when it is known:
python main.py a b –c# Most common: run a script file ['main.py', 'a', 'b', '-c']
Other code format specification options allow you to specify
Python code to be run on the command line itself (
-c), to accept code to run from the
standard input stream (a
read from a pipe or redirected input stream file), and so on:
python -c "print(2 ** 100)"# Read code from command argument 1267650600228229401496703205376 c:\Python30>
python -c "import main"# Import a file to run its code ['-c'] c:\Python30>
python - < main.py a b –c# Read code from standard input ['-', 'a', 'b', '-c'] c:\Python30>
python - a b -c < main.py# Same effect as prior line ['-', 'a', 'b', '-c']
–m code specification
locates a module on Python’s module search path (
sys.path) and runs it as a top-level
script (as module
Leave off the “.py” suffix here, since the filename is a
python -m main a b –c# Locate/run module as script ['c:\\Python30\\main.py', 'a', 'b', '-c']
–m option also supports
running modules in packages with relative import syntax, as well as
modules located in
archives. This switch is commonly used to run the
pdb debugger and
profile profiler modules from a command
line for a script invocation rather than interactively, though this
usage mode seems to have changed somewhat in 3.0 (
profile appears to have been affected by
the removal of
execfile in 3.0,
pdb steps into superfluous
input/output code in the new 3.0
python -m pdb main.py a b -c# Debug a script --Return-- > c:\python30\lib\io.py(762)closed()->False -> return self.raw.closed (Pdb) c c:\Python30>
C:\python26\python -m pdb main.py a b -c# Better in 2.6? > c:\python30\main.py(1)
() -> import sys (Pdb) c c:\Python30>

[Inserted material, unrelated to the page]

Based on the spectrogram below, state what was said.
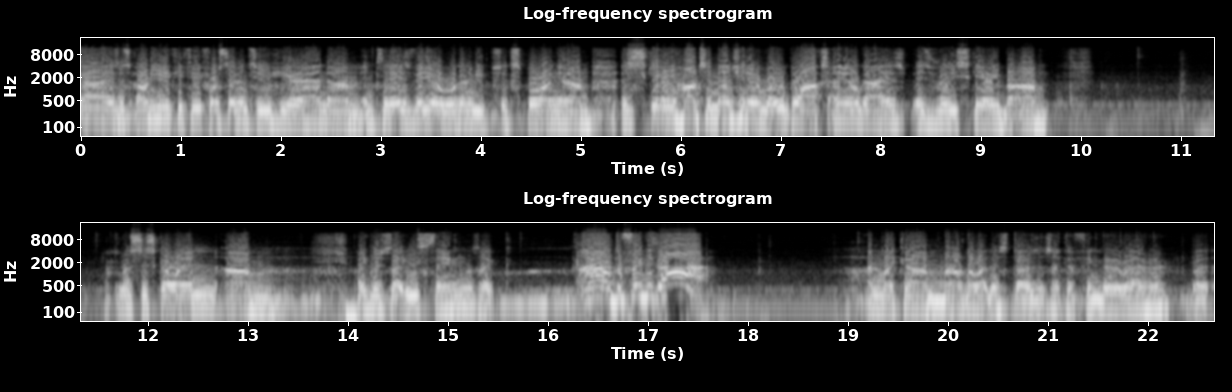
guys, it's oniuki3472 here, and um, in today's video we're going to be exploring um, a scary haunted mansion in Roblox. I know guys, it's really scary, but um, let's just go in, um, like there's like these things, like, ah, the freak is that? And like, um, I don't know what this does, it's like a finger or whatever, but,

python -m profile main.py a b -c# Profile a script c:\Python30>
python -m cProfile main.py a b -c# Low-overhead profiler
Immediately after the “python” and before the designation of
code to be run, Python accepts additional arguments that control its
own behavior. These arguments are consumed by Python itself and are
not meant for the script being run. For example,
-O runs Python in optimized mode,
-u forces standard streams to be
interactive mode after running a script:
python –u main.py a b -c# Unbuffered output streams
Python 2.6 supports additional options that promote 3.0
-Q) and detecting inconsistent tab
indentation usage, which is always detected and reported in 3.0
-t; see Chapter 12, if Tests and Syntax Rules). See the Python manuals or
reference texts for more details on available command-line options.
Or better yet, ask Python itself—run a command-line form like
to request Python’s help display, which documents available
command-line options. If you deal with complex command lines, be
sure to also check out the standard library modules
optparse, which support more sophisticated
Learn more about this topic from Learning Python, 4th Edition.
Google and YouTube use Python because it's highly adaptable, easy to maintain, and allows for rapid development. If you want to write high-quality, efficient code that's easily integrated with other languages and tools, this hands-on book will help you be productive with Python 3.0 quickly. Each chapter includes a unique Test Your Knowledge section with practical exercises and quizzes, so you can practice new skills and test your understanding as you go.